On last Friday’s Washington Week, PBS moderator Gwen Ifill brought in a panel of four liberal journalists to dissect the three scandals that have plagued the Obama administration the past couple of weeks. Predictably, most of the panelists attempted to downplay the seriousness of the Benghazi fiasco.
Midway through the Benghazi discussion, Ifill turned to The Washington Post’s Ed O’Keefe and posed the question that has surely been on every left-wing reporter’s mind for months: “But Ed, why is this -- why is this stuck? Why is this a story that never went away?” [Video below. MP3 audio here.]
Well, maybe it never went away because it was a massive security and intelligence failure that cost four Americans their lives. Or maybe because the White House sent Ambassador Susan Rice out to lie to the world about the reason for the attack. Or maybe because they are now trying to cover up the coverup by claiming that only one word of Rice’s talking points were changed, when we now know they went through 12 iterations.
In short, this story has staying power because it is an enormous case of government incompetence and deceit. No matter how much the liberal media wants it to disappear, it has endured because it is, in fact, a major story. Right-wing media outlets have always been willing to hold the administration’s feet to the fire on this issue, as have Republicans in Congress.
For his part, O’Keefe gave House Republicans credit for keeping the story alive. But he wished they would just be satisfied with the e-mails released by the White House late last week: “And now that they have these emails, the fact that we're talking about it at all, to them is a victory.”
Why should Republicans stop talking about Benghazi when those emails confirmed one of their major suspicions – that administration officials had scrubbed Rice’s talking points of any reference to terrorism, or to prior CIA warnings of an al-Qaeda threat in the area? Shouldn’t O’Keefe, as a responsible reporter, be interested in pursuing this further?
O’Keefe also fell back on liberals’ favorite Benghazi narrative: Republicans are just out to destroy Hillary Clinton since, "2016 is coming" and "The thought is that she's the Democratic front runner. Republicans are doing everything they can to deflate her wildly good poll numbers."
Like many journalists in the past two weeks, O’Keefe also parroted House Republican leadership’s warning: “House Republican leadership is saying... be careful. Don't overreach. Don't turn this into a Lewinsky-like scandal where we begin to look ridiculous for doing some things and saying things.”
To this, CNBC’s John Harwood, seated to O’Keefe’s left, scoffed, “I think we’re already there.” Of course, Harwood is the same man who said last weekend that Republicans should go easy on these scandals so as not to impede their efforts to change their party, so his personal bias is pretty much set in stone.
Near the end of the show, Ifill turned to one of the “unintended consequences” of the week: the Tea Party has come roaring back. O’Keefe agreed that the IRS scandal had launched the Tea Party back into prominence. He sniffed, “I mean, it becomes a fundraising tool for them again. It reminds people that they existed. They're relevant again.”
Of course, they were never gone. They have been with us this whole time, always fighting for smaller government and increased fiscal discipline.
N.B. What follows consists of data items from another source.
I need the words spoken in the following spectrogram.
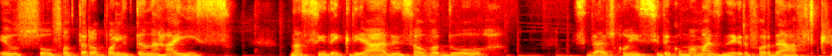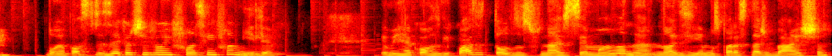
Eu sou soteropolitana raiz, nascida e criada em Salvador, cidade conhecida como a mais negra fora da África. Bom, eu posso dizer que eu tive uma infância em família. Eu me recordo que quase todos os finais de semana nós íamos para a Cidade Baixa,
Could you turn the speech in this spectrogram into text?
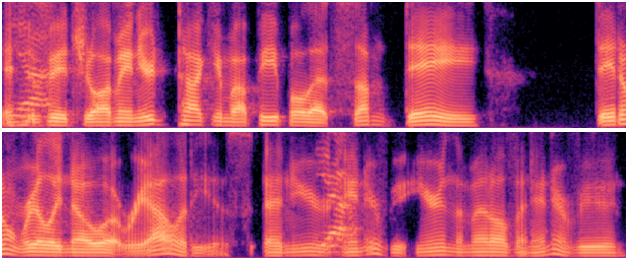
individual. I mean, you're talking about people that someday they don't really know what reality is, and you're Yeah. interview you're in the middle of an interview. And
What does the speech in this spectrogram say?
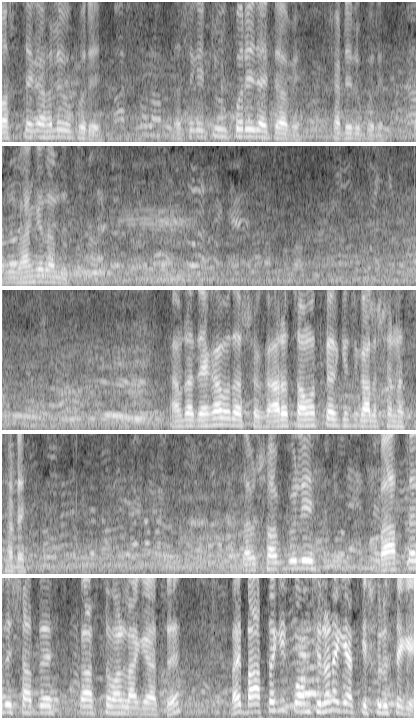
দশ টাকা হলে উপরে। একটু উপরে যাইতে হবে ষাটের উপরে। ভাঙ্গে দাম দিচ্ছি। আমরা দেখাবো দর্শক। আরও চমৎকার কিছু কালেকশন আছে হাটে। তবে সবগুলি বাচ্চাদের সাথে কাস্টমার লাগে আছে। ভাই বাচ্চা কি কম ছিল নাকি আজকে শুরু থেকে?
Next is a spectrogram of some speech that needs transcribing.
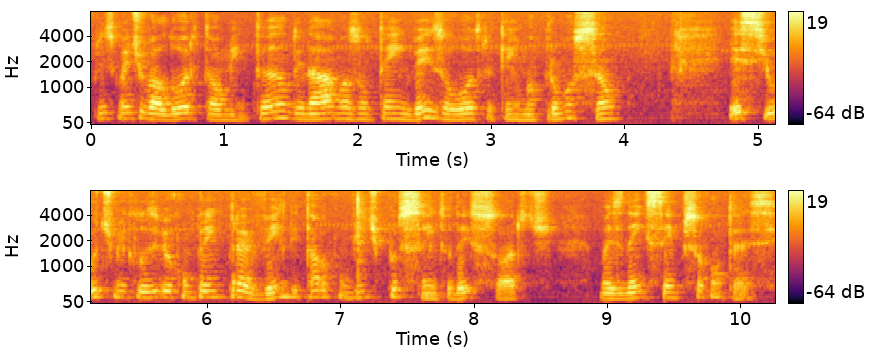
principalmente o valor está aumentando e na Amazon tem, vez ou outra, tem uma promoção esse último, inclusive, eu comprei em pré-venda e estava com 20%, eu dei sorte, mas nem sempre isso acontece.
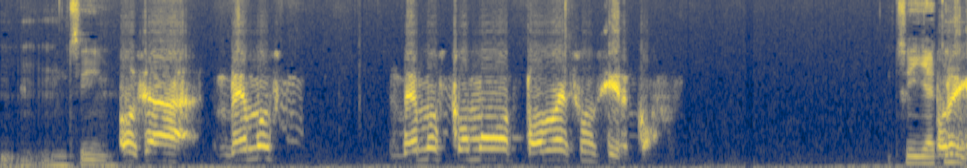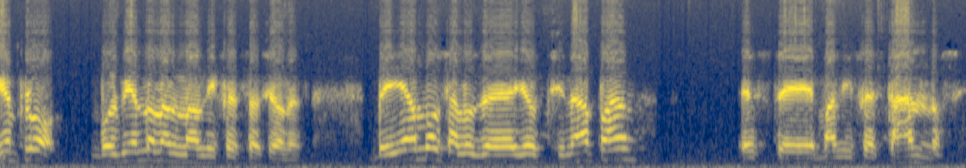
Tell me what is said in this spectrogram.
Mm, Sí, O sea, vemos vemos cómo todo es un circo. sí, ya Por ejemplo, volviendo a las manifestaciones, veíamos a los de Ayotzinapa este, manifestándose.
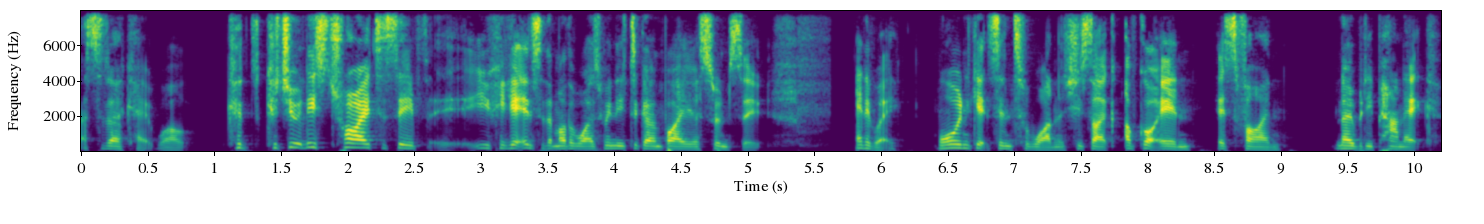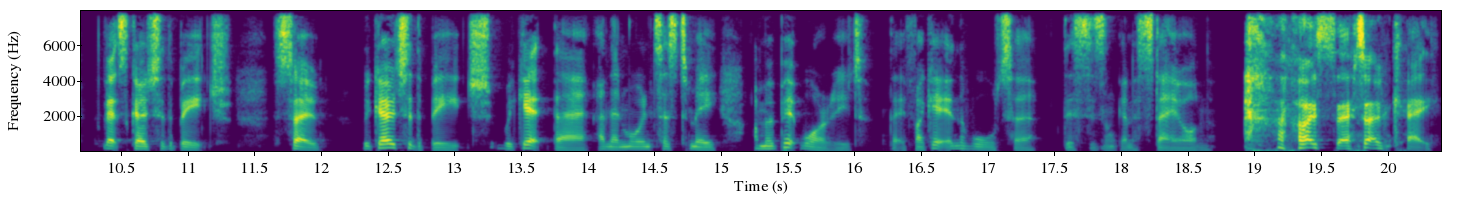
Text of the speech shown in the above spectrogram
I said, okay, well, could could you at least try to see if you can get into them? Otherwise, we need to go and buy you a swimsuit. Anyway, Maureen gets into one and she's like, I've got in. It's fine. Nobody panic. Let's go to the beach. So we go to the beach, we get there, and then Maureen says to me, I'm a bit worried that if I get in the water, this isn't going to stay on. I said, okay.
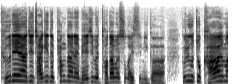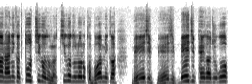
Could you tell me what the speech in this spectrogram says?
그래야지 자기들 평단에 매집을 더 담을 수가 있으니까. 그리고 좀 가을만 하니까 또 찍어 눌러. 찍어 눌러놓고 뭐 합니까? 매집, 매집, 매집 해가지고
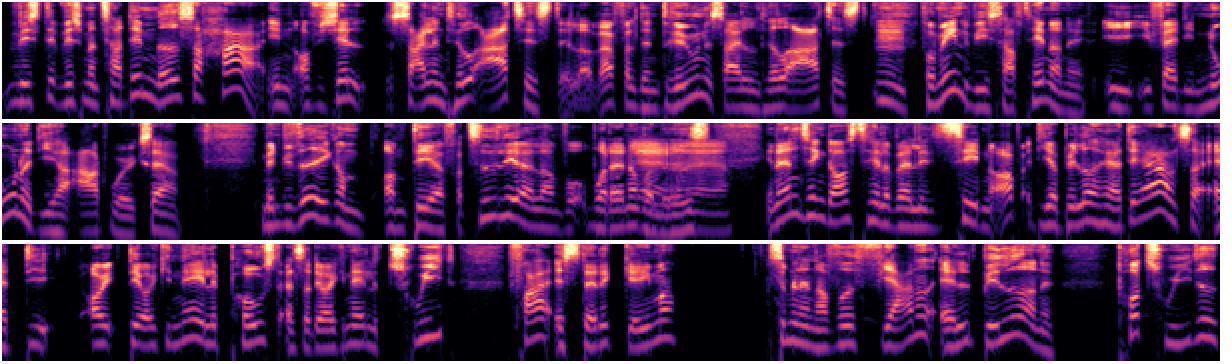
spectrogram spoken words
hvis, det, hvis man tager det med, så har en officiel Silent Hill artist, eller i hvert fald den drivende Silent Hill artist, mm. formentlig haft hænderne i, i fat i nogle af de her artworks her. Men vi ved ikke, om, om det er fra tidligere, eller hvordan og hvorledes. Ja, ja, ja. En anden ting, der også tæller validiteten op af de her billeder her, det er altså, at de, det originale post, altså det originale tweet fra Aesthetic Gamer, simpelthen har fået fjernet alle billederne på tweetet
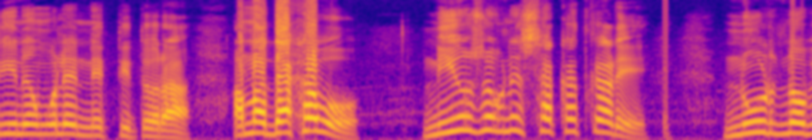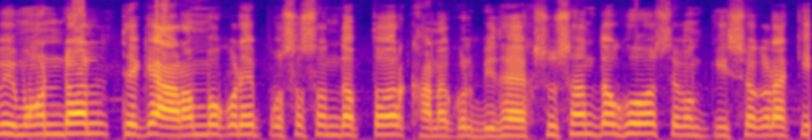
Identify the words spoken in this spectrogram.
তৃণমূলের নেতৃত্বরা আমরা দেখাবো। নিউজ অগ্নির সাক্ষাৎকারে নূর নবী মণ্ডল থেকে আরম্ভ করে প্রশাসন দপ্তর, খানাকুল বিধায়ক সুশান্ত ঘোষ এবং কৃষকরা কি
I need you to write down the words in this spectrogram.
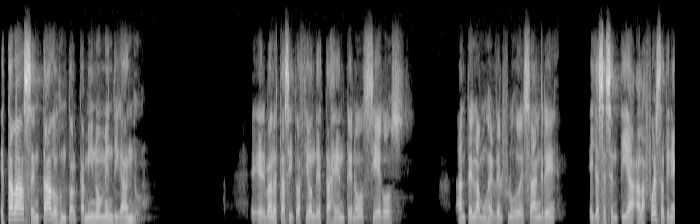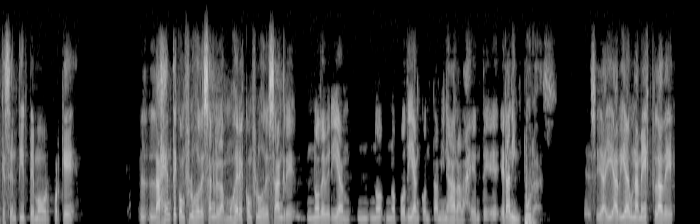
estaba sentado junto al camino mendigando. Hermano, esta situación de esta gente, ¿no? Ciegos, antes la mujer del flujo de sangre, ella se sentía, a la fuerza tenía que sentir temor, porque la gente con flujo de sangre, las mujeres con flujo de sangre, no deberían, no, no podían contaminar a la gente, e, eran impuras. Es ahí había una mezcla de,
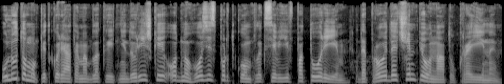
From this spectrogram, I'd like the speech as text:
у лютому підкорятиме блакитні доріжки одного зі спорткомплексів Євпаторії, де пройде чемпіонат України.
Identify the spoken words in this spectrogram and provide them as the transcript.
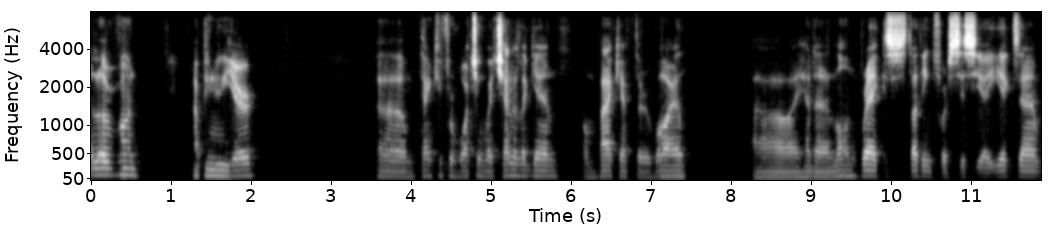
Hello everyone, Happy New Year. Um, thank you for watching my channel again. I'm back after a while. Uh, I had a long break studying for CCIE exam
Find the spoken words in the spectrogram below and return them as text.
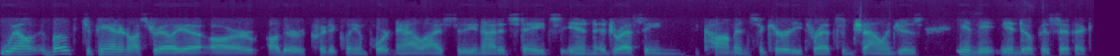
Well, both Japan and Australia are other critically important allies to the United States in addressing common security threats and challenges in the Indo Pacific.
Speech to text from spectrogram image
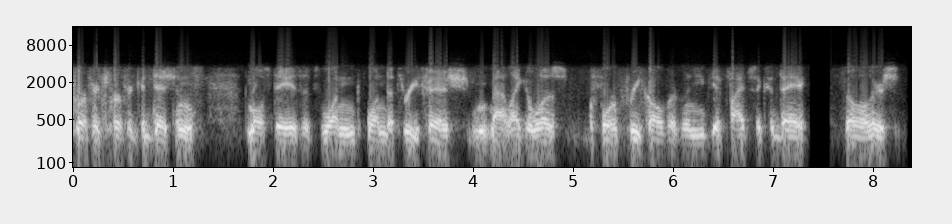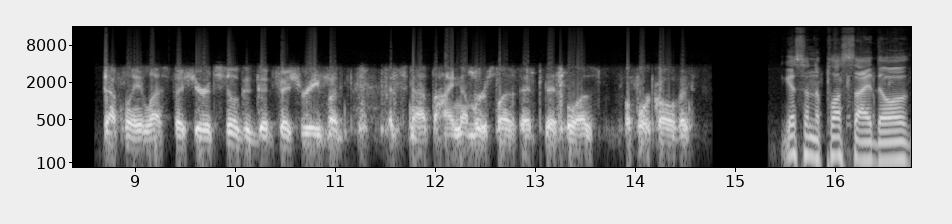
perfect, perfect conditions most days it's one one to three fish, not like it was before pre-COVID when you get five six a day. So there's definitely less fish here. It's still good good fishery, but it's not the high numbers that it, it was before COVID. I guess on the plus side, though,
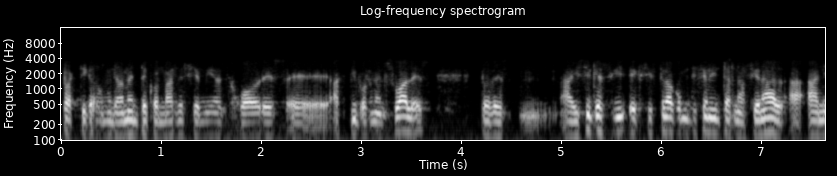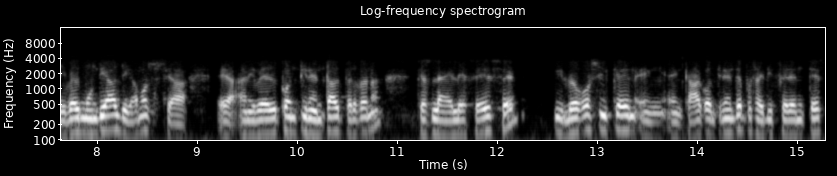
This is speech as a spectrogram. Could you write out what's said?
practicado mundialmente, con más de 100 millones de jugadores eh, activos mensuales. Entonces, mm, ahí sí que existe una competición internacional a, a nivel mundial, digamos, o sea, eh, a nivel continental, perdona, que es la LCS, y luego sí que en, en- cada continente pues hay diferentes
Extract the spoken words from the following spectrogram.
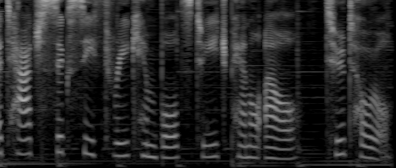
Attach 6C3 cam bolts to each panel L, 2 total.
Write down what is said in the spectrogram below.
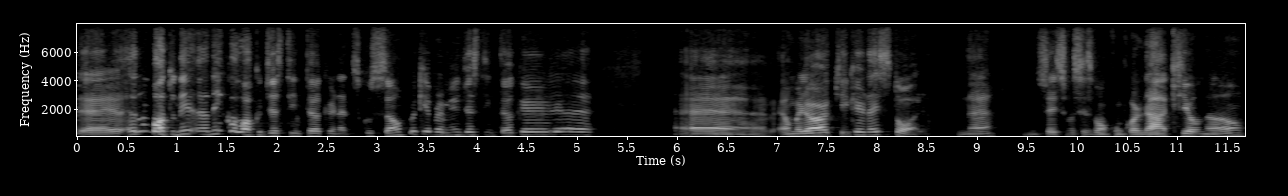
é, eu não boto nem, eu nem coloco o Justin Tucker na discussão, porque para mim o Justin Tucker é, é, é o melhor kicker da história, né? Não sei se vocês vão concordar aqui ou não.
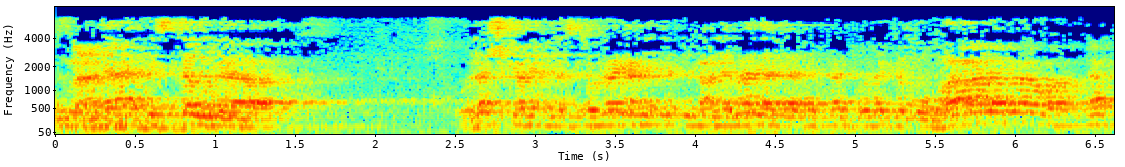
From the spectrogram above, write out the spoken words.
معناه استولى. ولا شك أن استولى يعني تدل على ماذا؟ لأن كانت هناك مغالبة و-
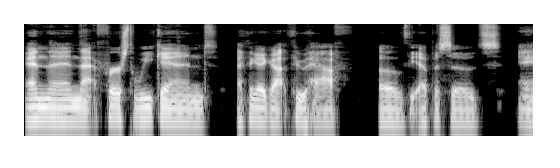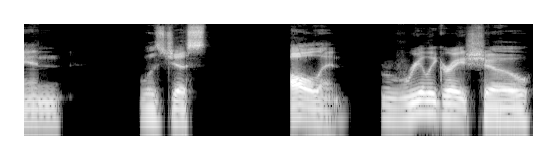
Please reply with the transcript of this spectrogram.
And then that first weekend, I think I got through half of the episodes and was just all in. Really great show.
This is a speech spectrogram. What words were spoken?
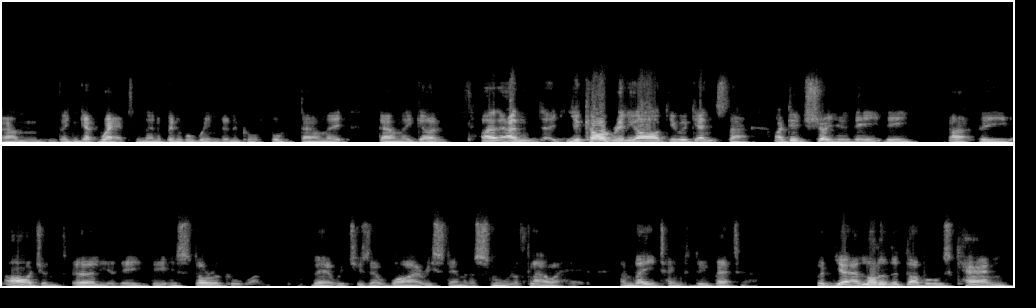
um, they can get wet and then a bit of a wind and of course boom, down they down they go. Uh, and you can't really argue against that. I did show you the the uh, the argent earlier, the the historical one there, which is a wiry stem and a smaller flower head, and they tend to do better. But yeah, a lot of the doubles can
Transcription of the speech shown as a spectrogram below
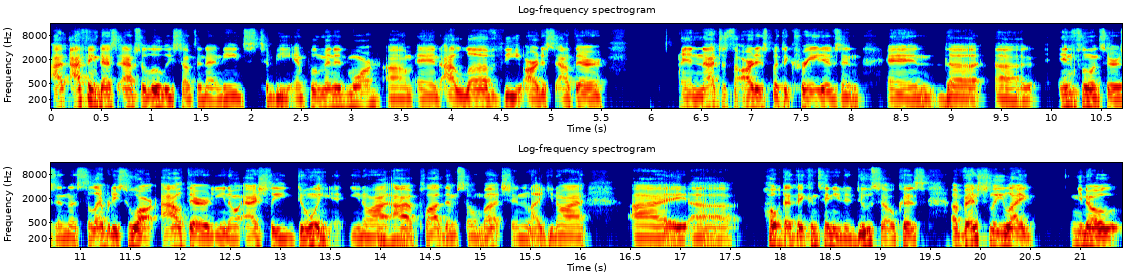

The liberal media may have wanted the Tea Party to disappear, but it is still around and still relevant. Much like the Benghazi story.
Below is a partial transcript of the segments:
GWEN IFILL: But Ed, why is this -- why is this stuck? Why is this a story that never went away?
ED O’KEEFE: It never went away because House Republicans especially believed that there was always something more. And now that they have these emails, the fact that we're talking about it at all, to them is a victory. They continue to believe that, you know, that they haven't heard necessarily everything they could from Secretary of State Hillary Clinton. The fact that this internal review that was done at the State Department didn't involve actually talking to her about what she knew, even though the two people who wrote the report said that she didn’t know anything so we didn’t bother having to talk to her about it. You know, that sits out there. The other big reason is Hillary Clinton herself. 2016 is coming. The thought is that she's the Democratic front runner. Republicans are doing everything they can to deflate her wildly good poll numbers. And see this as an opportunity. The big problem, just real quick, is that now House Republican leadership is saying, despite their genuine concerns and interests in this, be careful. Don't overreach. Don't turn this into a Lewinsky-like scandal where we begin to look ridiculous for doing some things and saying things. Let's do a measured response.
JOHN HARWOOD: I think we're already there.
O’KEEFE: Well, some would say.
IFILL: Let's talk about some of the unintended consequences of this week. One of them is that the Tea Party, which we had not heard much of for a long time, is roaring back.
O’KEEFE: Back in a big way, absolutely. I mean, it becomes a fundraising tool for them again. It reminds people that they existed. They're relevant again. And it requires now the Republicans in Congress and also, frankly, the national party apparatus to stand up for them because they understand that these are the base voters.